Combine an August full moon, a howling south wind, a Hurricane-induced low tide and what do you get?
A day most anglers would stay home.
But that wasn’t an option for myself, brother in law Andrew Phillips and father in law Andy Phillips yesterday as we made our way to the dock near Port Aransas at 5:30 a.m. Friday to meet Capt. Dan Kelly.
We’d come to fish, and fish we would do – even when Dan warned us not to expect much.
Our original plan had been to chase trout in Nueces Bay, but that plan was scrapped when we awoke to a stiffening south breeze that would make the bay very rough and muddy the water.
So we decided to stay closer to Aransas Pass and fish the Estes Flats in hopes of getting lucky and catching a few redfish. It wasn’t the type of fishing any of us really enjoyed; rigging four rods with live finger mullet and cut perch, but we didn’t have many options.
Just after sunrise, the rod in the bow bent and Andy hauled in a monster, 28-inch trout. The big trout had been caught cruising the pot holes looking for an easy meal, and all of a sudden the day was looking up. It was Andy’s biggest trout to date and a great surprise this morning.
But reality and conditions caught up with us from there and it was tough sledding the remainder of the morning.
Several hardheads, an accidental flounder and two baby redfish were all we could muster. The fish fry we had planned for the evening meal would have to be supplemented by a trip to the fish market.
There are worse things in life than a bad day of fishing, and we still had a great time, even if the fish didn’t cooperate.

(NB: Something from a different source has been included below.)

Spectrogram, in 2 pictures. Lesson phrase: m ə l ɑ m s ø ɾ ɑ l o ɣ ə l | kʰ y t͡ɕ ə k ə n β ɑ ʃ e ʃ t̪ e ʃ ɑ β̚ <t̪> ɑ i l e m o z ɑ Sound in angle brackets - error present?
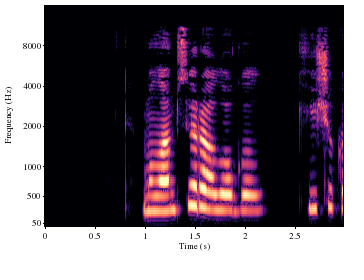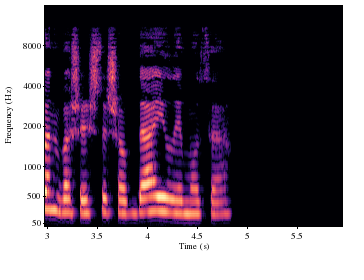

And along with the trout, the fish fry went great with a nice slab of wahoo and a mahi mahi fillet and plenty of cold beer to wash it down. Plan B isn't always a horrible thing.